Please repeat every entry exactly as given, apart from dropping the images.

Data items:
------------
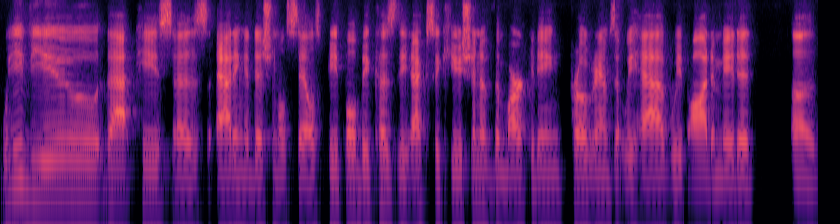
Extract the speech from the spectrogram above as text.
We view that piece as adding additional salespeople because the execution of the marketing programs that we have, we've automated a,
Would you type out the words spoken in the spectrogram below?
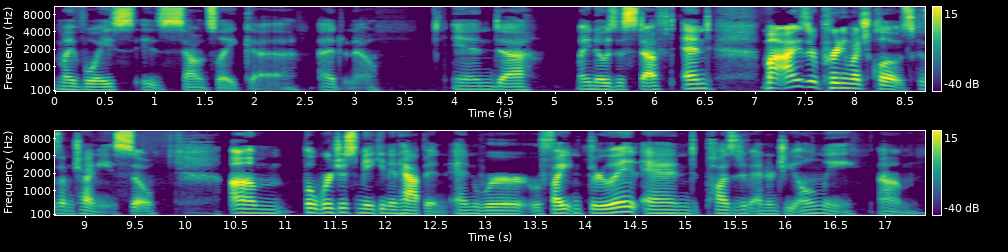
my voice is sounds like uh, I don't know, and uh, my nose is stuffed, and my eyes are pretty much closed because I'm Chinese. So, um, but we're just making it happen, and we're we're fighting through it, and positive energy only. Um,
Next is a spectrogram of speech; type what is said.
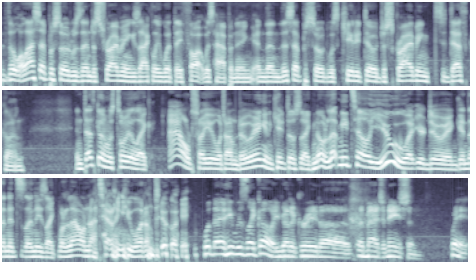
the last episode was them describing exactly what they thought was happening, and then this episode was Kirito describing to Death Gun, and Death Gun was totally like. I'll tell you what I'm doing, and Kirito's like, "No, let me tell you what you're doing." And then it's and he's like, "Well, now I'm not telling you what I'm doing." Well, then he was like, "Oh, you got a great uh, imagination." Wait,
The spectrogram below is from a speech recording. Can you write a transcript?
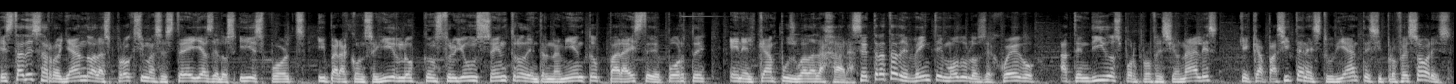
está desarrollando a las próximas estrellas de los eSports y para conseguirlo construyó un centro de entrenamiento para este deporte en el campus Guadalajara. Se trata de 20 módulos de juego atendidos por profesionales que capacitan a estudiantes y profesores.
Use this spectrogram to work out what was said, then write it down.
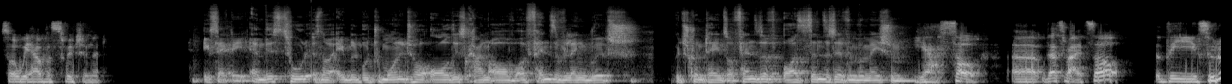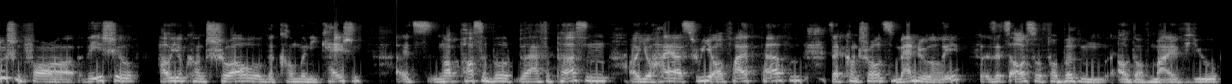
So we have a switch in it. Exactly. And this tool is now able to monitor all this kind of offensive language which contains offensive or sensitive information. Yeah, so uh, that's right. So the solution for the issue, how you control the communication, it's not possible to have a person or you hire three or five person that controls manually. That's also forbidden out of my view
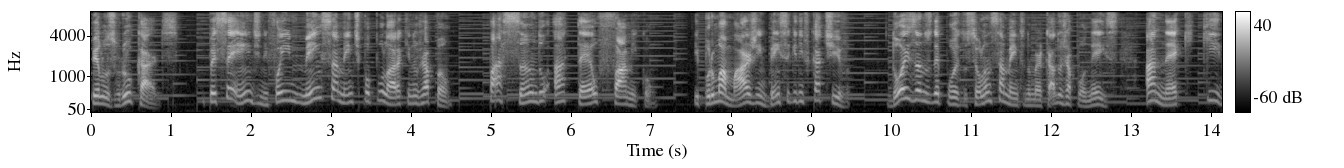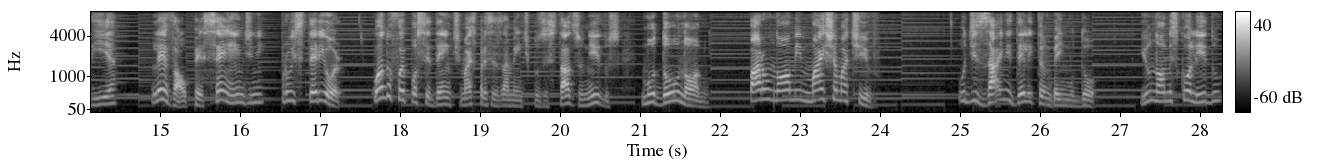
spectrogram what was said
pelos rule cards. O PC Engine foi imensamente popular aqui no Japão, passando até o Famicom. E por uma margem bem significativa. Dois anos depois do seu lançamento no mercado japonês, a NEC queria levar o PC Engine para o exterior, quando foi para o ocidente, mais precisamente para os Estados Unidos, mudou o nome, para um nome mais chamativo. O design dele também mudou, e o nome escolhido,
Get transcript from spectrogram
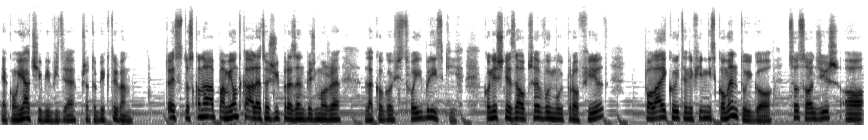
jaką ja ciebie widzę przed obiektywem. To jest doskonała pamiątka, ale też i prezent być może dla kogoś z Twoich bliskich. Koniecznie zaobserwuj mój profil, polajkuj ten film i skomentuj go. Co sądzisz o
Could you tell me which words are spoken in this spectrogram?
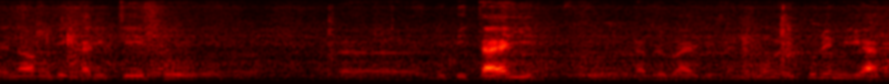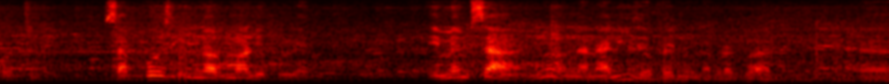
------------
| PROBLEM SOLUTION |
Extract the speech from the spectrogram above as text.
We view that piece as adding additional salespeople because the execution of the marketing programs that we have, we've automated a,
Would you type out the words spoken in the spectrogram below?
my voice is sounds like uh, I don't know, and uh, my nose is stuffed, and my eyes are pretty much closed because I'm Chinese. So, um, but we're just making it happen, and we're we're fighting through it, and positive energy only. Um,
Next is a spectrogram of speech; type what is said.
the last episode was them describing exactly what they thought was happening, and then this episode was Kirito describing to Death Gun, and Death Gun was totally like. I'll tell you what I'm doing, and Kirito's like, "No, let me tell you what you're doing." And then it's and he's like, "Well, now I'm not telling you what I'm doing." Well, then he was like, "Oh, you got a great uh, imagination." Wait,
The spectrogram below is from a speech recording. Can you write a transcript?
está desarrollando a las próximas estrellas de los eSports y para conseguirlo construyó un centro de entrenamiento para este deporte en el campus Guadalajara. Se trata de 20 módulos de juego atendidos por profesionales que capacitan a estudiantes y profesores.
Use this spectrogram to work out what was said, then write it down.
So we have a switch in it. Exactly. And this tool is now able to monitor all this kind of offensive language which contains offensive or sensitive information. Yeah, so uh, that's right. So the solution for the issue, how you control the communication, it's not possible to have a person or you hire three or five person that controls manually. That's also forbidden out of my view
spectrogram what was said
pelos rule cards. O PC Engine foi imensamente popular aqui no Japão, passando até o Famicom. E por uma margem bem significativa. Dois anos depois do seu lançamento no mercado japonês, a NEC queria levar o PC Engine para o exterior, quando foi para o ocidente, mais precisamente para os Estados Unidos, mudou o nome, para um nome mais chamativo. O design dele também mudou, e o nome escolhido,
Get transcript from spectrogram
jaką ja ciebie widzę przed obiektywem. To jest doskonała pamiątka, ale też i prezent być może dla kogoś z Twoich bliskich. Koniecznie zaobserwuj mój profil, polajkuj ten film i skomentuj go. Co sądzisz o
Could you tell me which words are spoken in this spectrogram?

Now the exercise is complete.